(WORK INSTRUCTION):
Repeat, line for line, only the span that opens at the "Text of the" line and closes at the final line below. Skip the pictures.

▼▼▼

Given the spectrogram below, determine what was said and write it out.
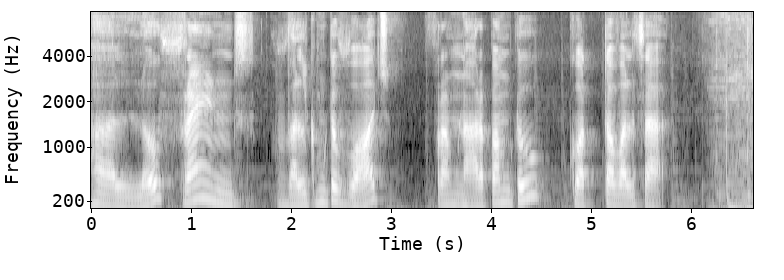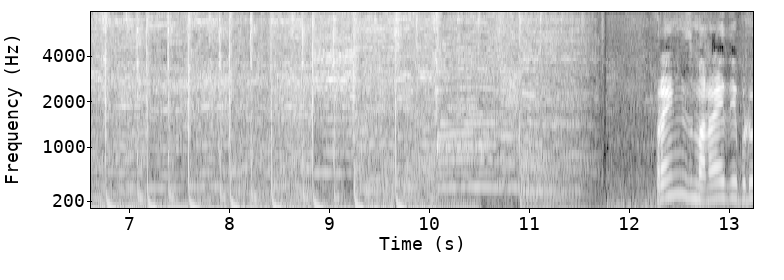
Hello friends welcome to watch from నారపం టు కొత్త వలస ఫ్రెండ్స్ మనమైతే ఇప్పుడు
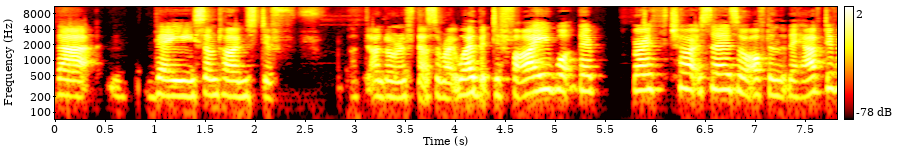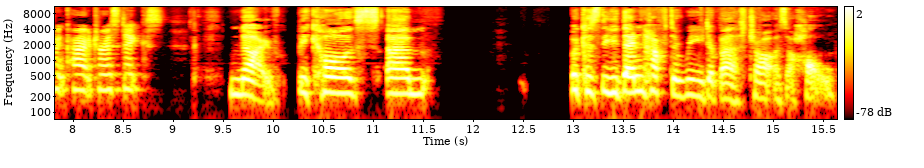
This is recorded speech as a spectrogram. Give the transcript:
that they sometimes def- I don't know if that's the right word, but defy what their birth chart says, or often that they have different characteristics? No, because um, because you then have to read a birth chart as a whole.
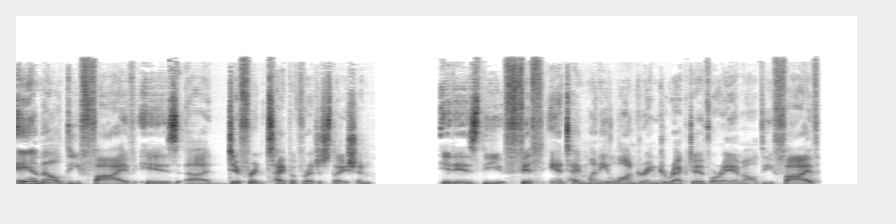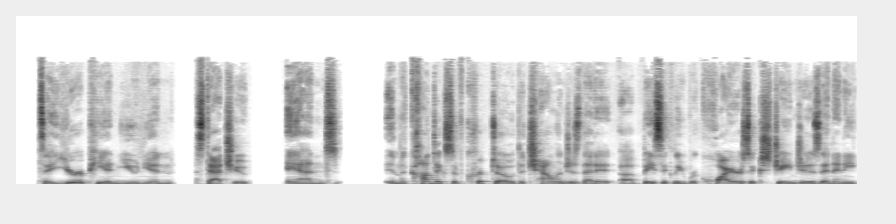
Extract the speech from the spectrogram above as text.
AML D5 is a different type of legislation. It is the fifth anti money laundering directive, or AML D5. It's a European Union statute. And in the context of crypto, the challenge is that it uh, basically requires exchanges and any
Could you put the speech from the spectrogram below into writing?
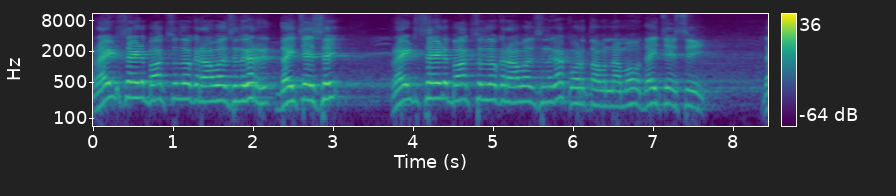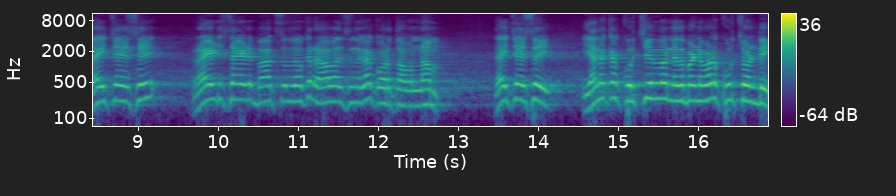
రైట్ సైడ్ బాక్సుల్లోకి రావాల్సిందిగా రి- దయచేసి రైట్ సైడ్ బాక్సుల్లోకి రావాల్సిందిగా కోరుతా ఉన్నాము. దయచేసి దయచేసి రైట్ సైడ్ బాక్సుల్లోకి రావాల్సిందిగా కోరుతా ఉన్నాం. దయచేసి వెనక కుర్చీల్లో నిలబడిన వాళ్ళు కూర్చోండి.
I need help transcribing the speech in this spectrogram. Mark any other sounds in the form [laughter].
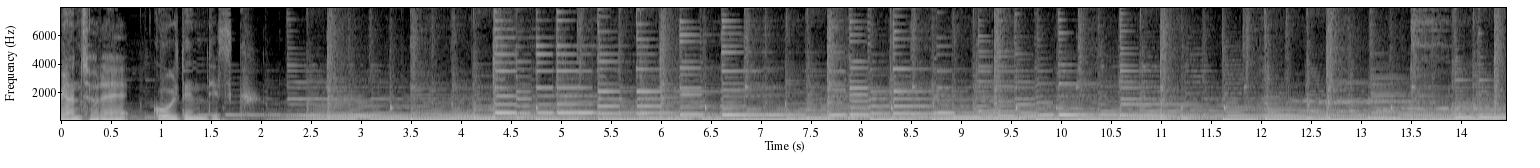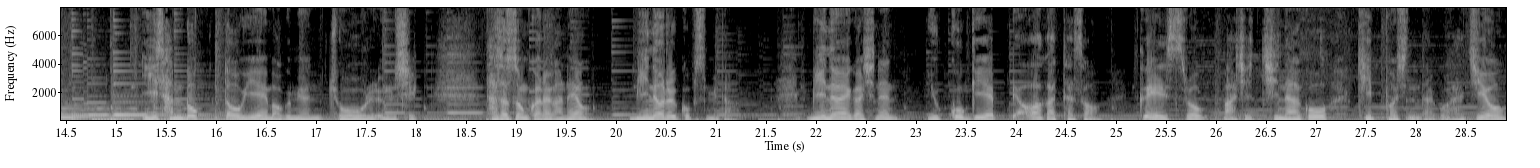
김현철의 골든 디스크. 이 삼복더위에 먹으면 좋을 음식 다섯 손가락 안에요 민어를 꼽습니다. 민어의 가시는 육고기의 뼈와 같아서 끓일수록 맛이 진하고 깊어진다고 하지요.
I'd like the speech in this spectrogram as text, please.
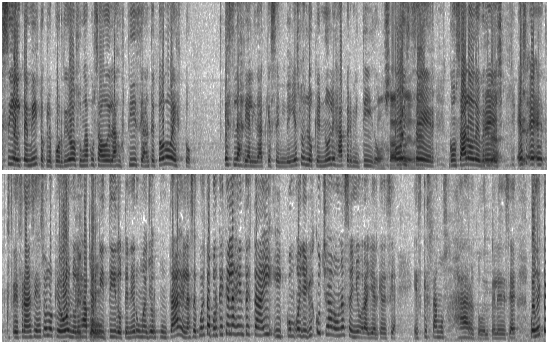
sí, el Temístocle, por Dios, un acusado de la justicia. Ante todo esto, es la realidad que se vive y eso es lo que no les ha permitido hoy ser Gonzalo de Brecht. Eh, eh, eh, Francis, eso es lo que hoy no les ha permitido tener un mayor puntaje en la secuestra porque es que la gente está ahí y como, oye, yo escuchaba a una señora ayer que decía, es que estamos hartos del PLD. Con esta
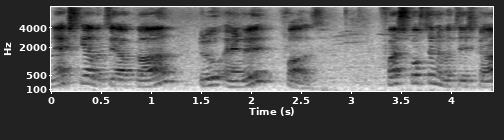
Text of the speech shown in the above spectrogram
next क्या बच्चे आपका? True and false first question है बच्चे इसका।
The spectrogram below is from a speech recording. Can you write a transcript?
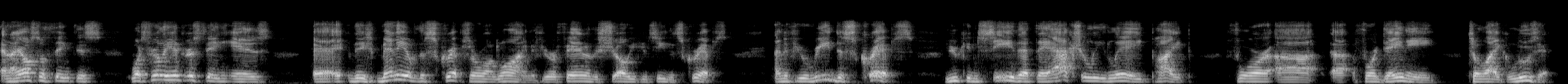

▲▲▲

(OUTPUT OF THE TASK):
Text of the speech shown in the above spectrogram
next क्या बच्चे आपका? True and false first question है बच्चे इसका।
The spectrogram below is from a speech recording. Can you write a transcript?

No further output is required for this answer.